The right to claim a homestead may be lost by failure to assert it in apt time, by waiver, or by estoppel. Pence v. Price, 211 N. C., 707, 192 S. E., 99; Duplin County v. Harrell, 195 N. C., 445, 142 S. E., 481; Simmons v. McCullin, supra; Caudle v. Morris, 160 N. C., 168, 76 S. E., 17; Wilson v. Taylor, 98 N. C., 275, 3 S. E., 492; Hinson v. Adrian, 92 N. C., 121. The holding in Lambert v. Kinnery, 74 N. C., 348, is not at variance with this position. Nor is the decision in Dellinger v. Tweed, 66 N. C., 206, contra.
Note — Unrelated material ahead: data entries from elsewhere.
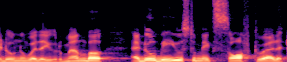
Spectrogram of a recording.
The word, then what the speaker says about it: Adobe: It's called Adobe, and yes, it's pronounced Adobe, not Adobe.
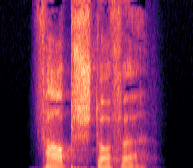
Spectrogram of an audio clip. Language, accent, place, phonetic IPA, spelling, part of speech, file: German, Germany, Berlin, [ˈfaʁpˌʃtɔfə], Farbstoffe, noun, De-Farbstoffe.ogg
- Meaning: nominative/accusative/genitive plural of Farbstoff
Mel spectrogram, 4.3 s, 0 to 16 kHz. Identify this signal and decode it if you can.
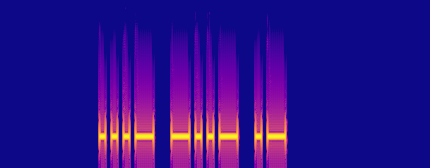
Morse code, heard as a keyed tone, about 20 wpm, 700 Hz. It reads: VXA
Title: USA Call Sign Postfixes - 3 Letters 20wpm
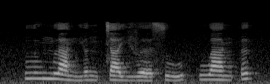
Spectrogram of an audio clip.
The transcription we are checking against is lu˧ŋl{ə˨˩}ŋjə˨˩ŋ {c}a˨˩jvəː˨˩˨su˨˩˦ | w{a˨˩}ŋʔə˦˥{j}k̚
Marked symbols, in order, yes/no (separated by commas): no, yes, yes, no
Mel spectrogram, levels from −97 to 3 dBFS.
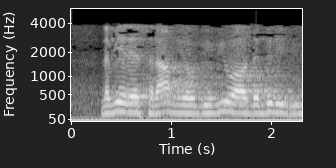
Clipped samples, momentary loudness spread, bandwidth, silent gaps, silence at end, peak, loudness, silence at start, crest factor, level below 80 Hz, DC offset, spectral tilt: under 0.1%; 5 LU; 4.1 kHz; none; 0 s; 0 dBFS; -13 LUFS; 0.1 s; 12 dB; -36 dBFS; 9%; -11.5 dB/octave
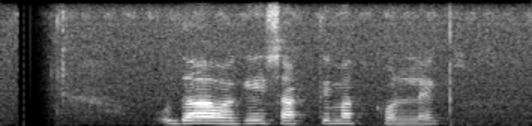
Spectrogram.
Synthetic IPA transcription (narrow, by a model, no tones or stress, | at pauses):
ud̪aːʋaɡeːʃakt̪imat̪kʰolːek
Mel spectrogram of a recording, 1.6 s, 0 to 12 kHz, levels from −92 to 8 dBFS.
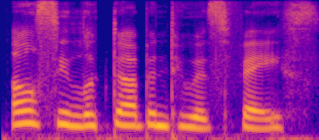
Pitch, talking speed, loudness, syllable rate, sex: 240 Hz, 225 wpm, -14 LUFS, 6.1 syllables/s, female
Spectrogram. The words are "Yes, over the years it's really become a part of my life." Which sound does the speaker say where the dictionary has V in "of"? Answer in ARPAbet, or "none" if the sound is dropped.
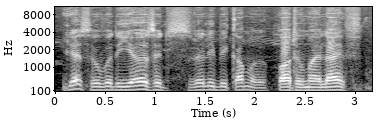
V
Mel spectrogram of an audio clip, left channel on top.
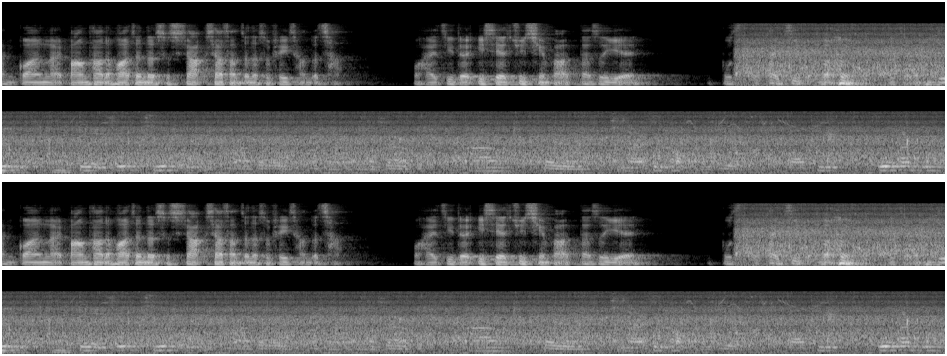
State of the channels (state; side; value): identical; both; correlation 1.00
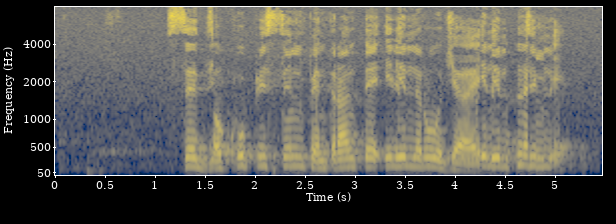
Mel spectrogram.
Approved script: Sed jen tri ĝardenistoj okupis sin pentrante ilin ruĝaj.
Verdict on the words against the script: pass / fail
fail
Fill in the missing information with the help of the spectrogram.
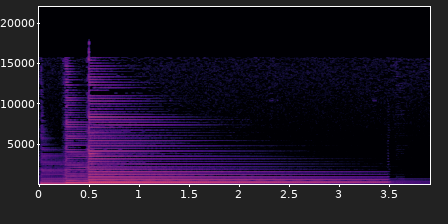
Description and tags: Samples of a (de)tuned guitar project.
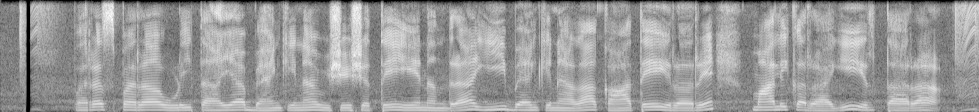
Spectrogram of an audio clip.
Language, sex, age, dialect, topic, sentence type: Kannada, female, 36-40, Central, banking, statement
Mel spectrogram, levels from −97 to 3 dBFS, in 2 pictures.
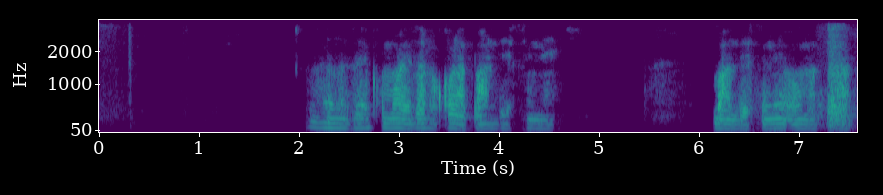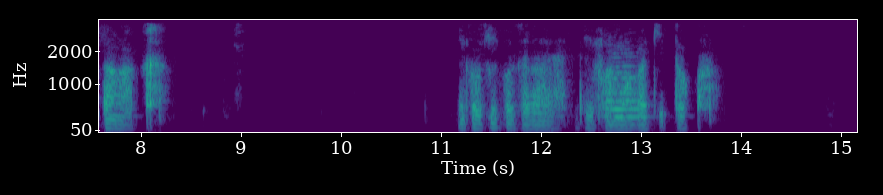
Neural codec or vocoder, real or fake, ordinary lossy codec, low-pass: none; real; AAC, 32 kbps; 3.6 kHz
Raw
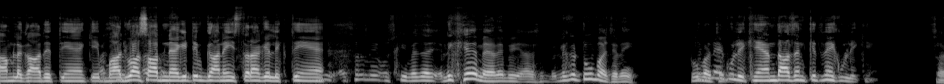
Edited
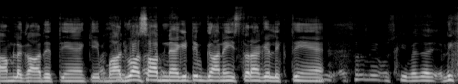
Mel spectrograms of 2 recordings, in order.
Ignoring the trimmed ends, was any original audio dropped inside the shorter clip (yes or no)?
no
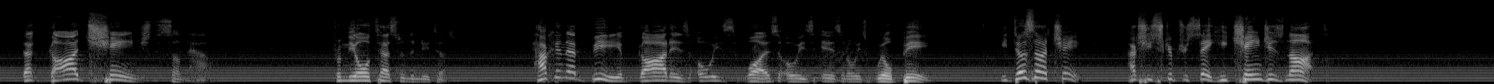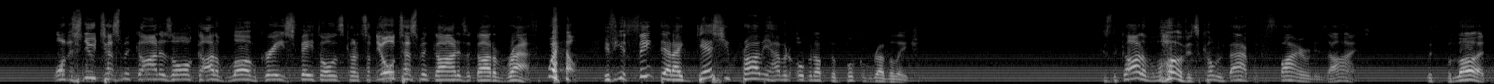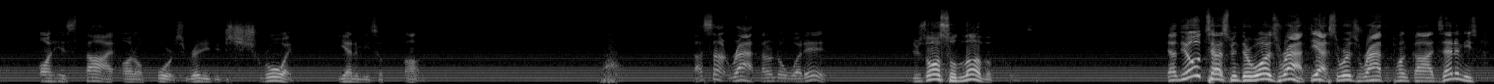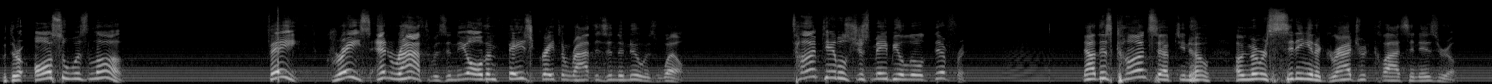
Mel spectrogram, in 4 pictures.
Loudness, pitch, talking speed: -27 LUFS, 155 Hz, 185 wpm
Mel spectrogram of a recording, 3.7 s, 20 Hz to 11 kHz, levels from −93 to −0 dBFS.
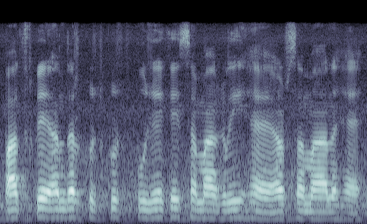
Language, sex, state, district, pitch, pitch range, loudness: Hindi, male, Uttar Pradesh, Lalitpur, 120 Hz, 110-125 Hz, -19 LUFS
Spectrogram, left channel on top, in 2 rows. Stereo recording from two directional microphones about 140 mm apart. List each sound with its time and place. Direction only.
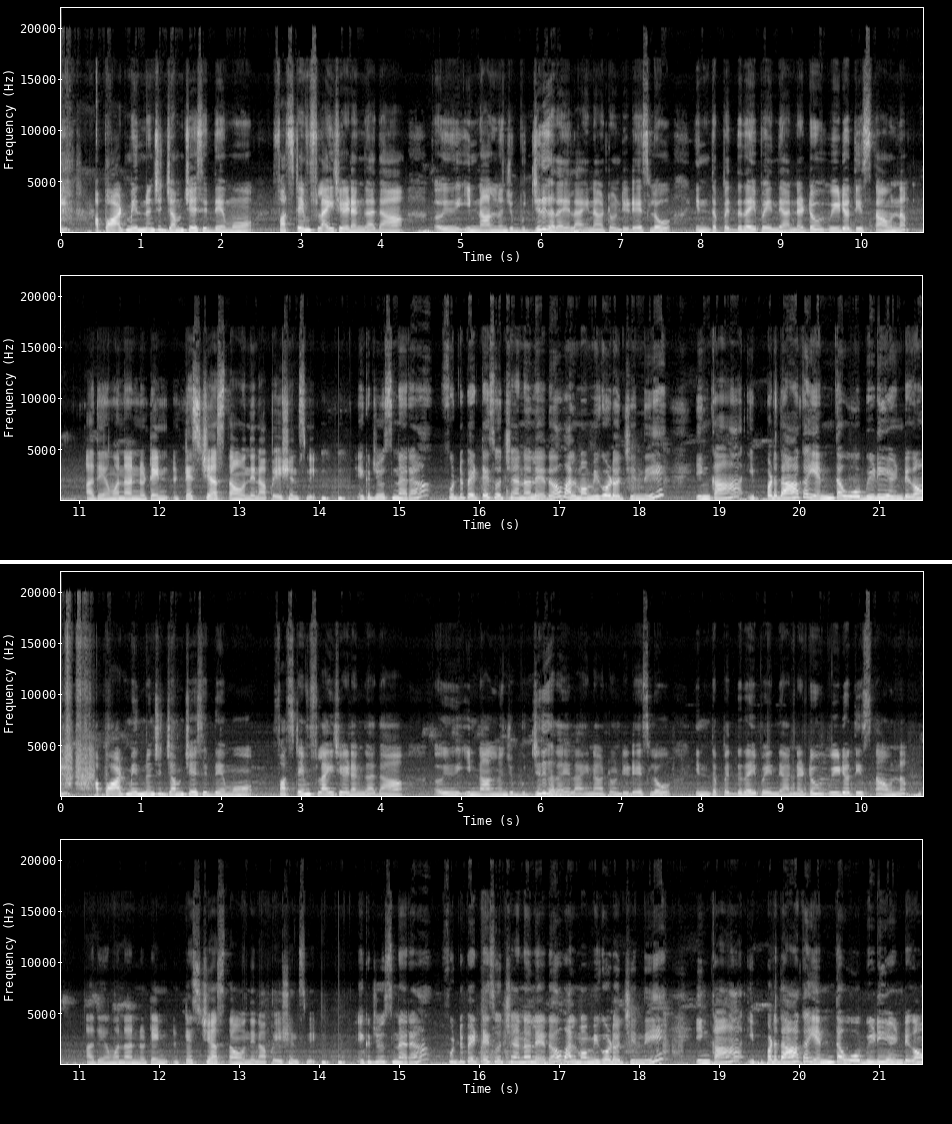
0.6 s a woman's voice: 10° left (ahead or behind)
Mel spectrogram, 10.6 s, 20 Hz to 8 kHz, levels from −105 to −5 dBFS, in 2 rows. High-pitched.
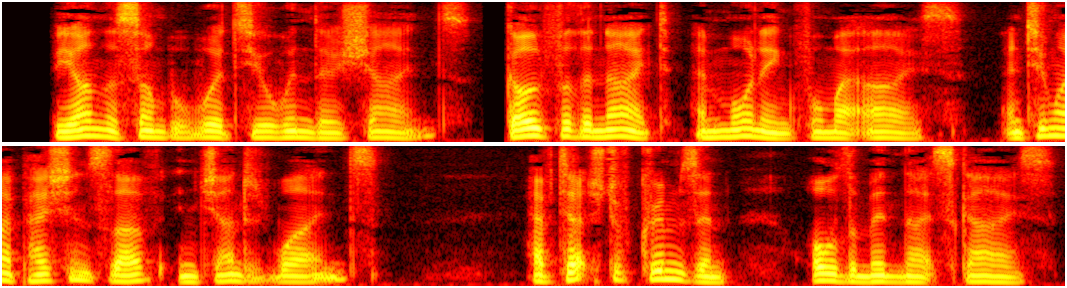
No: low, 125 Hz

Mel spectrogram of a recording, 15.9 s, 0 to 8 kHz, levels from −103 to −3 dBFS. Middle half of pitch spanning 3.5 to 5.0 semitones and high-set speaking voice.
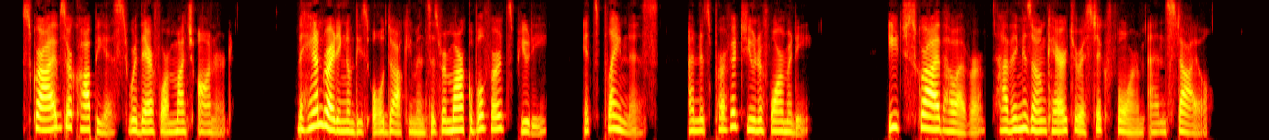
Yes: average, 4.0 semitones; high, 220 Hz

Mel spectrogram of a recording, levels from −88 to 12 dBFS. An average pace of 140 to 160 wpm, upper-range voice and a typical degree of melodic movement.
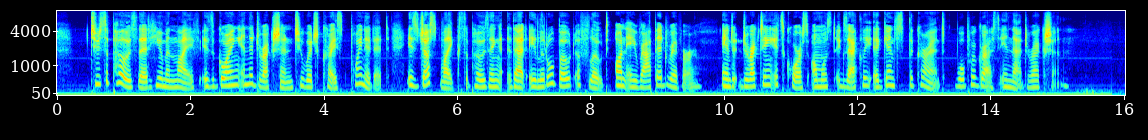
Yes: average, 155 wpm; high, 210 Hz; average, 3.7 semitones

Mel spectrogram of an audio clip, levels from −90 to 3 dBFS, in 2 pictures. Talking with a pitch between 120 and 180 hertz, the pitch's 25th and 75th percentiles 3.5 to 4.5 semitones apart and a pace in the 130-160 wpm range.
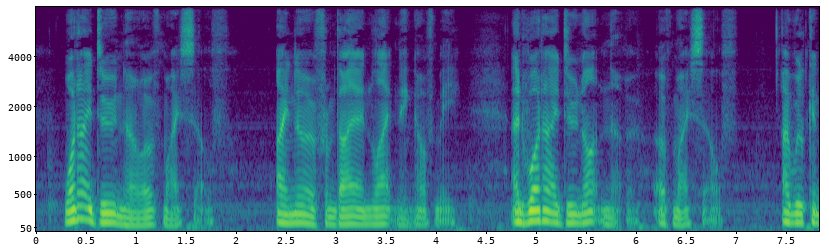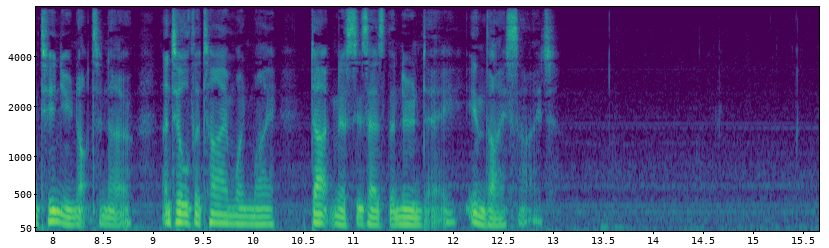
No: low, 105 Hz; average, 4.2 semitones; average, 155 wpm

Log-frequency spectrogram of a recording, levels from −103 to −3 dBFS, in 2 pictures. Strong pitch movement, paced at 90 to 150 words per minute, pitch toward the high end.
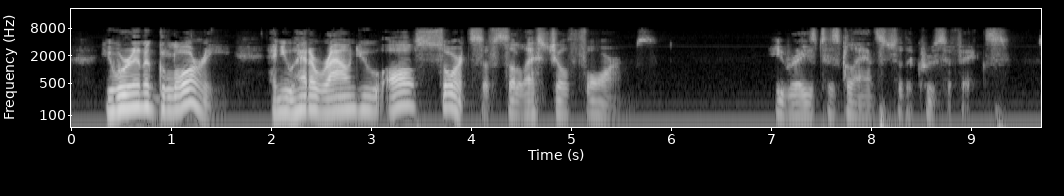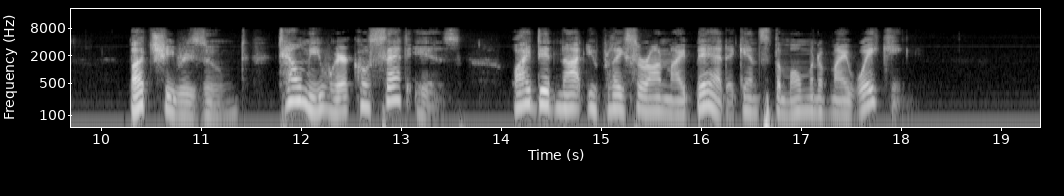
No: wide, 5.8 semitones; average, 140 wpm; low, 120 Hz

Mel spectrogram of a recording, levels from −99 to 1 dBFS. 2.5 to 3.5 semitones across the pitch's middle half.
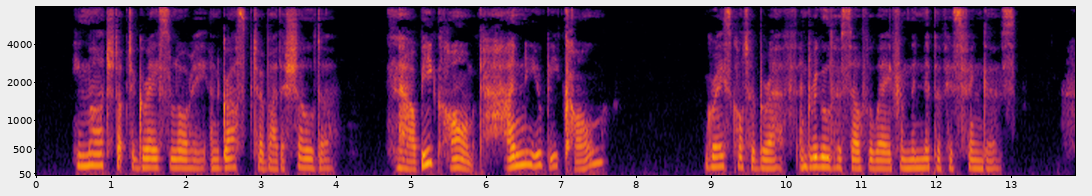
Yes: average, 2.9 semitones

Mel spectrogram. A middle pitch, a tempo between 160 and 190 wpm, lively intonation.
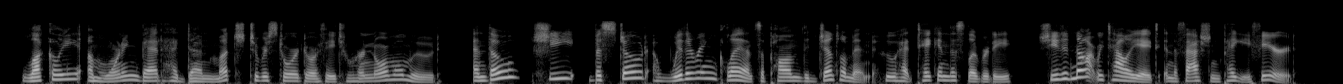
Yes: medium, 175 Hz; average, 175 wpm; wide, 6.3 semitones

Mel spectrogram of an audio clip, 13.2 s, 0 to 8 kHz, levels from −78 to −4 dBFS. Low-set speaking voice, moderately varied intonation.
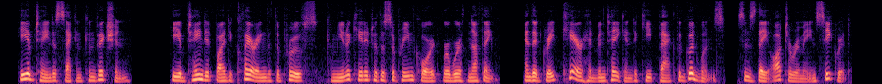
Yes: low, 120 Hz; average, 3.9 semitones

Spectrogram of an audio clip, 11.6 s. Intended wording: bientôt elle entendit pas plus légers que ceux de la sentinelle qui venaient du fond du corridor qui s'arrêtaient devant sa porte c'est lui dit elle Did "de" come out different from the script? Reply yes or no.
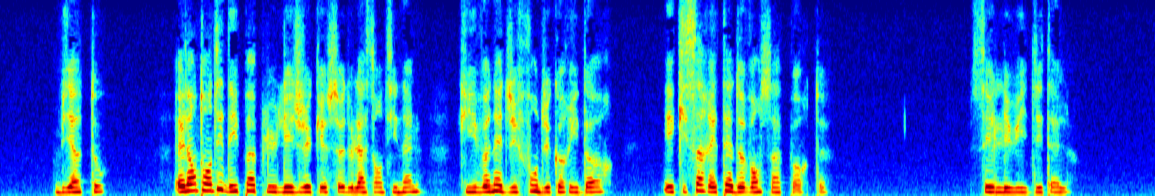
no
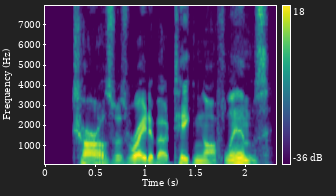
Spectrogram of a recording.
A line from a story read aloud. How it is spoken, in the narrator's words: I muttered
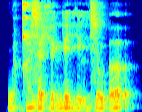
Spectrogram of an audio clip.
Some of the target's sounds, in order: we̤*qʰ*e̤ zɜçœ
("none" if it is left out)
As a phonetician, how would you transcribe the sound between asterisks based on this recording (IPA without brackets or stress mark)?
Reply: qʰ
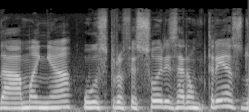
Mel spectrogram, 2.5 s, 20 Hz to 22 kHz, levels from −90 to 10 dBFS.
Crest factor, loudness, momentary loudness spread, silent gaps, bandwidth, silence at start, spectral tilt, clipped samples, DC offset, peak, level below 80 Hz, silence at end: 10 dB; -10 LUFS; 4 LU; none; 15.5 kHz; 0 s; -5.5 dB/octave; under 0.1%; under 0.1%; 0 dBFS; -38 dBFS; 0 s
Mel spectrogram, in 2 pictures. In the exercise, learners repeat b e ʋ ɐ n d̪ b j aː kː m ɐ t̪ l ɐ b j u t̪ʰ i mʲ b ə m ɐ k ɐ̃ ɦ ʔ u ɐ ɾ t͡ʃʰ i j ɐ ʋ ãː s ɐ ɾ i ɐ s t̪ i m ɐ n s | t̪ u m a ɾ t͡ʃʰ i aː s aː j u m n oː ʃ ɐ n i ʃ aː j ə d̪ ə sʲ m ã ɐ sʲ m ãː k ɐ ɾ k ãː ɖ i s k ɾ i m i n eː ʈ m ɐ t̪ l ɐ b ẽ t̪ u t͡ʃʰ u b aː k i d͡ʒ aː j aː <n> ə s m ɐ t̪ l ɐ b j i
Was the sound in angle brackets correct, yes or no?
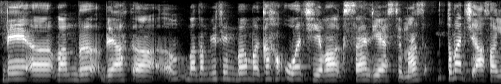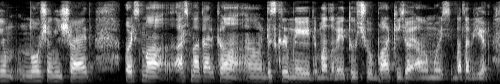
no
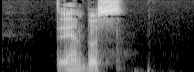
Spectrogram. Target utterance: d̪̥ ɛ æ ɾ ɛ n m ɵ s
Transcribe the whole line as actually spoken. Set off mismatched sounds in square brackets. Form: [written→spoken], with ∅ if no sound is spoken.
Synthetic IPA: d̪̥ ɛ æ ɾ ɛ n [m→b] ɵ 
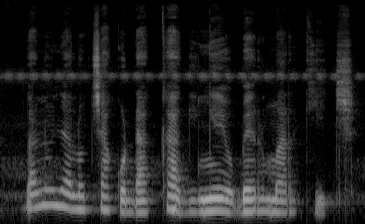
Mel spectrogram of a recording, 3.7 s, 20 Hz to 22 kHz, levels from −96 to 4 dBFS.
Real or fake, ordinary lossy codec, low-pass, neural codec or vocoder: fake; none; none; vocoder, 44.1 kHz, 128 mel bands every 256 samples, BigVGAN v2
Having omitted to assert his right to a homestead in the particular land, when the matter was in issue, we think the plaintiff is now estopped to relitigate the question. Ladd v. Byrd, 113 N. C., 466, 18 S. E., 666. He may have preferred a homestead in other lands, or at least it did not then appear that the claim of homestead would be asserted against the enforcement of the lien on the specific property for materials furnished and used in the construction of the building erected thereon. Ferguson v. Wright, 113 N. C., 537, 18 S. E., 691. The matter is concluded by the former judgment.

A judgment regularly entered by a court having jurisdiction and authority to act in the premises, from which no appeal is taken, operates as an estoppel upon the parties thereto and those claiming under them, though the judgment may be erroneous in law. Northcott v. Northcott, *716175 N. C., 148, 95 S. E., 104; Moore v. Packer, 174 N. C., 665, 94 S. E., 449; Gold v. Maxwell, 172 N. C., 149, 90 S. E., 115; Propst v. Caldwell, ibid., 594, 90 S. E., 757; White v. Tayloe, 153 N. C., 29, 68 S. E., 907; Weeks v. McPhail, 128 N. C., 130, 38 S. E., 472; Land Co. v. Guthrie, 123 N. C., 185, 31 S. E., 601.

The logic of tbe decision in Simmons v. McCullin, supra, is in full support of the defendant’s view.